[Prompt]:
The pictures must be left out, while the rest of the data is copied exactly.

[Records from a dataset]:
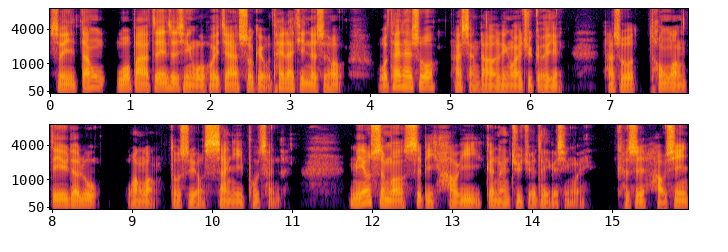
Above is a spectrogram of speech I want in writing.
所以当我把这件事情我回家说给我太太听的时候，我太太说她想到了另外一句格言，她说：“通往地狱的路，往往都是由善意铺成的。”没有什么是比好意更难拒绝的一个行为，可是好心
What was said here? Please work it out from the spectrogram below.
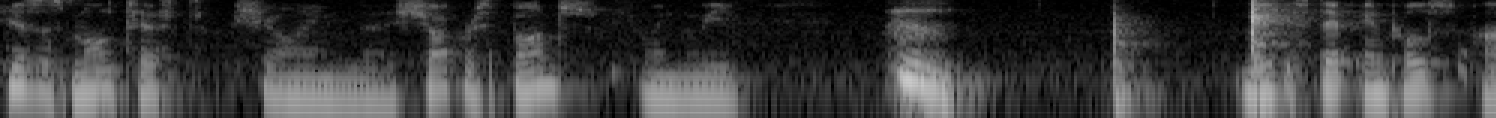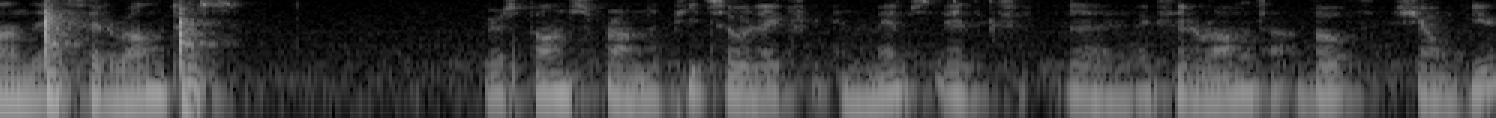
Here's a small test showing the shock response when we make a step impulse on the accelerometers. Response from the piezoelectric and the MEMS uh, accelerometer are both shown here.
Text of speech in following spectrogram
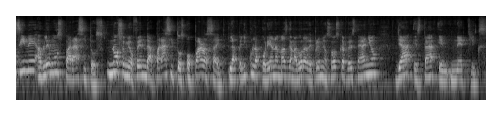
cine, hablemos parásitos. No se me ofenda, Parásitos o Parasite, la película coreana más ganadora de premios Oscar de este año, ya está en Netflix.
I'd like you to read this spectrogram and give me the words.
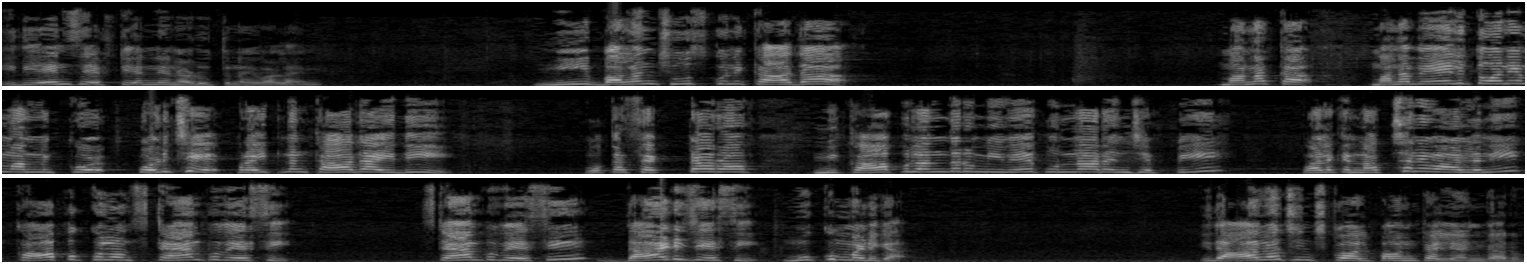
ఇది ఏం సేఫ్టీ అని నేను అడుగుతున్నా ఇవాళ ఆయన మీ బలం చూసుకుని కాదా? మన మన వేలితోనే మన పొడిచే ప్రయత్నం కాదా ఇది? ఒక సెక్టర్ ఆఫ్ మీ కాపులందరూ మీ వైపు ఉన్నారని చెప్పి వాళ్ళకి నచ్చని వాళ్ళని కాపు కులం స్టాంపు వేసి స్టాంపు వేసి దాడి చేసి ముక్కుమ్మడిగా ఇది ఆలోచించుకోవాలి పవన్ కళ్యాణ్ గారు.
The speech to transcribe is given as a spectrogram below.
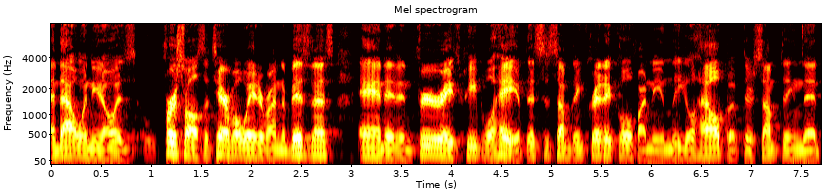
And that one, you know, is first of all, it's a terrible way to run a business and it infuriates people. Hey, if this is something critical, if I need legal help, if there's something that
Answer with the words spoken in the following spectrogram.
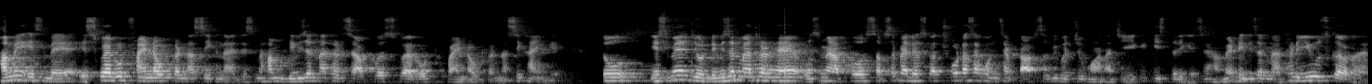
हमें इसमें स्क्वायर रूट फाइंड आउट करना सीखना है, जिसमें हम डिवीज़न मेथड से आपको स्क्वायर रूट फाइंड आउट करना सिखाएँगे। तो इसमें जो डिवीज़न मेथड है, उसमें आपको सबसे पहले उसका छोटा सा कॉन्सेप्ट आप सभी बच्चों को आना चाहिए कि किस तरीके से हमें डिवीज़न मेथड यूज़ करना है।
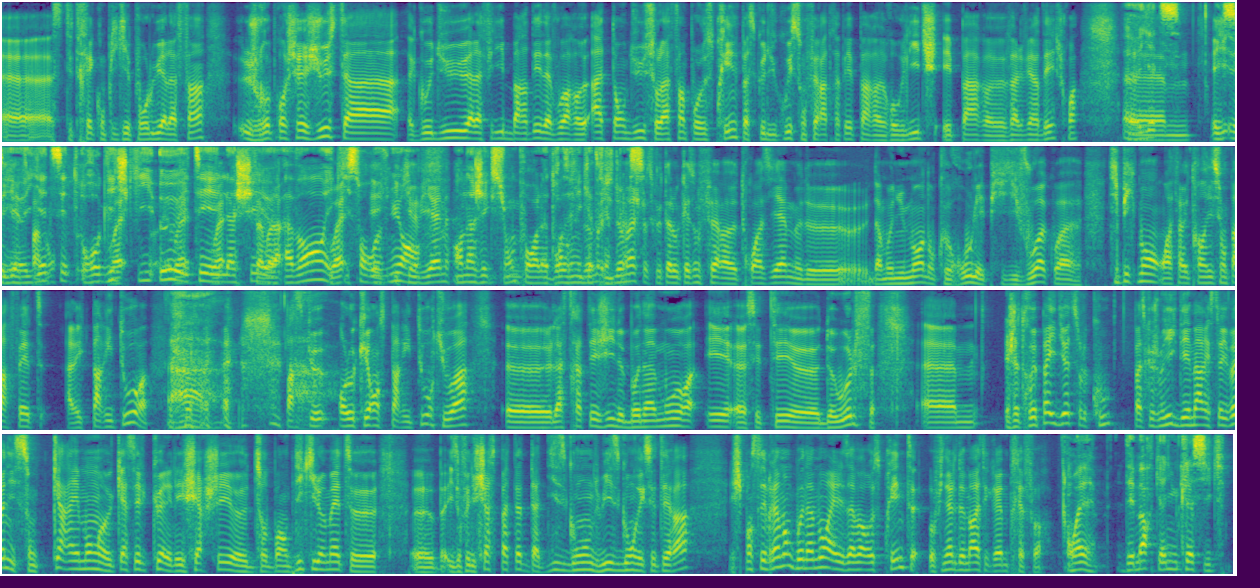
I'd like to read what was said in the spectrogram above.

[Answer box]:
Above is a spectrogram of speech I want in writing.
所以当我把这件事情我回家说给我太太听的时候，我太太说她想到了另外一句格言，她说：“通往地狱的路，往往都是由善意铺成的。”没有什么是比好意更难拒绝的一个行为，可是好心
What was said here? Please work it out from the spectrogram below.
Here's a small test showing the shock response when we make a step impulse on the accelerometers. Response from the piezoelectric and the MEMS uh, accelerometer are both shown here.
Text of speech in following spectrogram
cine, hablemos parásitos. No se me ofenda, Parásitos o Parasite, la película coreana más ganadora de premios Oscar de este año, ya está en Netflix.
I'd like you to read this spectrogram and give me the words.
ఇది ఏం సేఫ్టీ అని నేను అడుగుతున్నా ఇవాళ ఆయన మీ బలం చూసుకుని కాదా? మన మన వేలితోనే మన పొడిచే ప్రయత్నం కాదా ఇది? ఒక సెక్టర్ ఆఫ్ మీ కాపులందరూ మీ వైపు ఉన్నారని చెప్పి వాళ్ళకి నచ్చని వాళ్ళని కాపు కులం స్టాంపు వేసి స్టాంపు వేసి దాడి చేసి ముక్కుమ్మడిగా ఇది ఆలోచించుకోవాలి పవన్ కళ్యాణ్ గారు.
The speech to transcribe is given as a spectrogram below.
And that one, you know, is first of all, it's a terrible way to run a business and it infuriates people. Hey, if this is something critical, if I need legal help, if there's something that
Answer with the words spoken in the following spectrogram.
हमें इसमें स्क्वायर रूट फाइंड आउट करना सीखना है, जिसमें हम डिवीज़न मेथड से आपको स्क्वायर रूट फाइंड आउट करना सिखाएँगे। तो इसमें जो डिवीज़न मेथड है, उसमें आपको सबसे पहले उसका छोटा सा कॉन्सेप्ट आप सभी बच्चों को आना चाहिए कि किस तरीके से हमें डिवीज़न मेथड यूज़ करना है।
I'd like to read what was said in the spectrogram above.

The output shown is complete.